Just bought this one today. Anyone read it yet? Thoughts?
I have read it its a really good book,it got me hooked on finding other books on that period.I am now reading Washington's General a biography on Nathanel Green.
I found the book fascinating, particularly in revealing just how tenuous the success of the American Revolution was in its earliest stages. It is an insightful analogy for our times: worthwhile enterprises are often very difficult to accomplish and the full flowering of the enterprise is not always readily visible for many, many years. I hope you enjoy it as much as I did.
For those who have not read it, this is NOT a novel! I thought it was something along the lines of Shaara's stuff.
Anyway, it is a very good "journalistic" view to the early part of the Revolutionary war, quoting many many primary sources. I enjoyed it
I found the parts dealing with the mistreatment of American prisioners pretty emotional. Imagine being caught and sent to a rotting prision ship to die? Seeing the hardships they suffered under really reminds me how soft we have become today.
My wife bought me this for Christmas last year and I really enjoyed it. It is fairly scholarly, but not a dry read. I particularly enjoyed the parts about how the fledgling army limped along at the mercy of a tight-fisted Congress and how Washington and his stalwart young officers made the most of luck and sheer determination. Getting the cannon across the mountains in the snow was a herculean task. Surely, Providence had a great part to do with vistory and perseverence by Washington really impressed me. He is a great hero, although not the best tactician.
1776 is excellent history and David McCullough is the dean of America's historians. His story tells of the patriots who signed the Declaration of Independence and embarked on a difficult if not improbable mission: to withstand the onslaught of the strongest army and navy of the time and to maintain political unity needed for the country to survive. If they failed, they died.
The book describes the many challenges and frustrations Washington and his men faced during that difficult first year. I suspect that you will treasure the book and read it again in the future after you pass it to your friends.
I saw McCullough speak in December 2001 on C-Span from the Library of Congress after publication of his biography of John Adams. He spoke for an hour and one half, without notes, about his research, historical sources, the political conditions in post-Revolutionary America, and the oft misunderstood accomplishments of John Adams. He had complete mastery of his material and made it come alive.

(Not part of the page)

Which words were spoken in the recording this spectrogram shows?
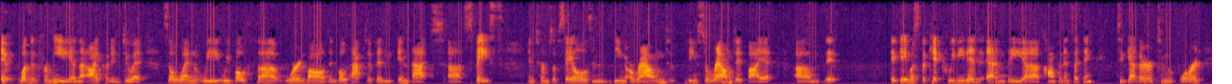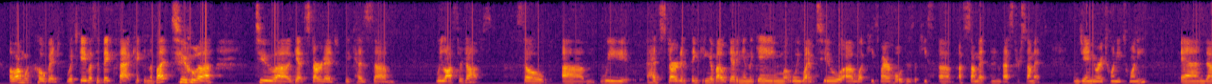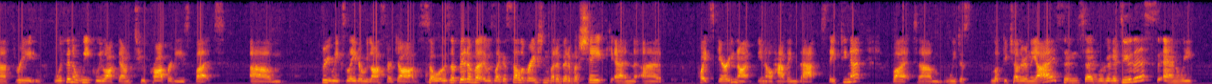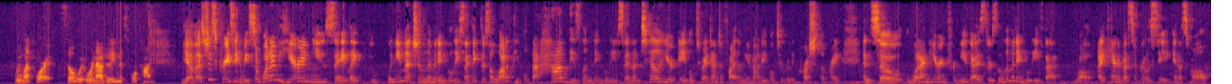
it wasn't for me and that I couldn't do it. So when we we both uh, were involved and both active in in that uh, space in terms of sales and being around, being surrounded by it, um, it it gave us the kick we needed and the uh, confidence I think together to move forward, along with COVID, which gave us a big fat kick in the butt to uh, to uh, get started because um, we lost our jobs. So um, we had started thinking about getting in the game, we went to uh, what Keyspire holds as a, key, uh, a summit, an investor summit, in January 2020. And uh, three within a week, we locked down two properties, but um, three weeks later, we lost our jobs. So it was a bit of a, it was like a celebration, but a bit of a shake and uh, quite scary, not you know having that safety net. But um, we just looked each other in the eyes and said, "We're going to do this," and we we went for it. So we're, we're now doing this full time. Yeah, that's just crazy to me. So what I'm hearing you say, like when you mention limiting beliefs, I think there's a lot of people that have these limiting beliefs, and until you're able to identify them, you're not able to really crush them, right? And so what I'm hearing from you guys, there's a limiting belief that, well, I can't invest in real estate in a small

This is the next book for my book club. I was thinking about getting the audio version, but will probably just get the book.
I think I'll really like it.
An absolutely outstanding book that reads like a novel yet is historically accurate. I just wish it was called 1776, 1777, 1778.....